Conclusions

While the majority of newly diagnosed asylum seekers were late presenters, only 45% were linked to care within 30 days. Once linked, care and viral suppression were rapid. Delays in screening and linkage to care present increased risk for onward transmission, and in the context of 21% baseline resistance, consideration of point-of-care testing and immediate referral at IME screening should be made.

Risk of HIV transmission through condomless sex in serodifferent gay couples with the HIV-positive partner taking suppressive antiretroviral therapy (PARTNER)

Risk of HIV transmission through condomless sex in serodifferent gay couples with the HIV-positive partner taking suppressive antiretroviral therapy (PARTNER): final results of a multicentre, prospective, observational study

The Lancet, Published Online May 2, 2019

Background

The level of evidence for HIV transmission risk through condomless sex in serodifferent gay couples with the HIV-positive partner taking virally suppressive antiretroviral therapy (ART) is limited compared with the evidence available for transmission risk in heterosexual couples. The aim of the second phase of the PARTNER study (PARTNER2) was to provide precise estimates of transmission risk in gay serodifferent partnerships.
Findings
Between Sept 15, 2010, and July 31, 2017, 972 gay couples were enrolled, of which 782 provided 1593 eligible couple-years of follow-up with a median follow-up of 2·0 years (IQR 1·1–3·5). At baseline, median age for HIV-positive partners was 40 years (IQR 33–46) and couples reported condomless sex for a median of 1·0 years (IQR 0·4–2·9). During eligible couple-years of follow-up, couples reported condomless anal sex a total of 76 088 times. 288 (37%) of 777 HIV-negative men reported condomless sex with other partners. 15 new HIV infections occurred during eligible couple-years of follow-up, but none were phylogenetically linked within-couple transmissions, resulting in an HIV transmission rate of zero (upper 95% CI 0·23 per 100 couple-years of follow-up).
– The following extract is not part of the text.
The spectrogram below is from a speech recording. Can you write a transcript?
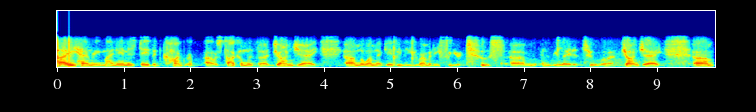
Hi, Henry. My name is David Condrip. I was talking with uh, John Jay. I'm the one that gave you the remedy for your tooth um, and related to uh, John Jay. Um,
Interpretation

Our results provide a similar level of evidence on viral suppression and HIV transmission risk for gay men to that previously generated for heterosexual couples and suggest that the risk of HIV transmission in gay couples through condomless sex when HIV viral load is suppressed is effectively zero. Our findings support the message of the U=U (undetectable equals untransmittable) campaign, and the benefits of early testing and treatment for HIV.

 

Gaps And Policy Barriers To Engagement With The HIV Cascade Of Care

Identifying and Plugging the Leaks: Gaps And Policy Barriers To Engagement With The HIV Cascade Of Care

CTAC (Canadian Treatment Action Council), 2018

This project explored what issues impact engagement by people living with HIV with healthcare in Ontario. The goal was to identify policy issues that impact treatment access for people living with HIV, and to identify opportunities to make the healthcare system more accessible.

The HIV Cascade of Care is a useful description of the different steps that a person living with HIV will need to take in order to achieve an undetectable viral load and optimal health outcomes, from infection and diagnosis through to Antiretroviral Therapy (ART) initiation and viral suppression.

We know people drop out of the HIV Cascade of Care – e.g. why those starting treatment don’t stay on it. By seeking out policy barriers and developing solutions we can enable people to live long, healthy, and happy lives.

The project has five recommendations around barriers to engagement in the HIV Cascade of Care.

Download report here

 

How HIV Possibly Jumped From Monkey To Man

Asian Scientist, April 12, 2018

Scientists in Japan have discovered a protein that may have enabled the simian immunodeficiency virus (SIV) to be transmitted to humans. Their findings are published in Cell Host & Microbe. The human immunodeficiency virus (HIV) is believed to have evolved from a SIV that originated in chimpanzees.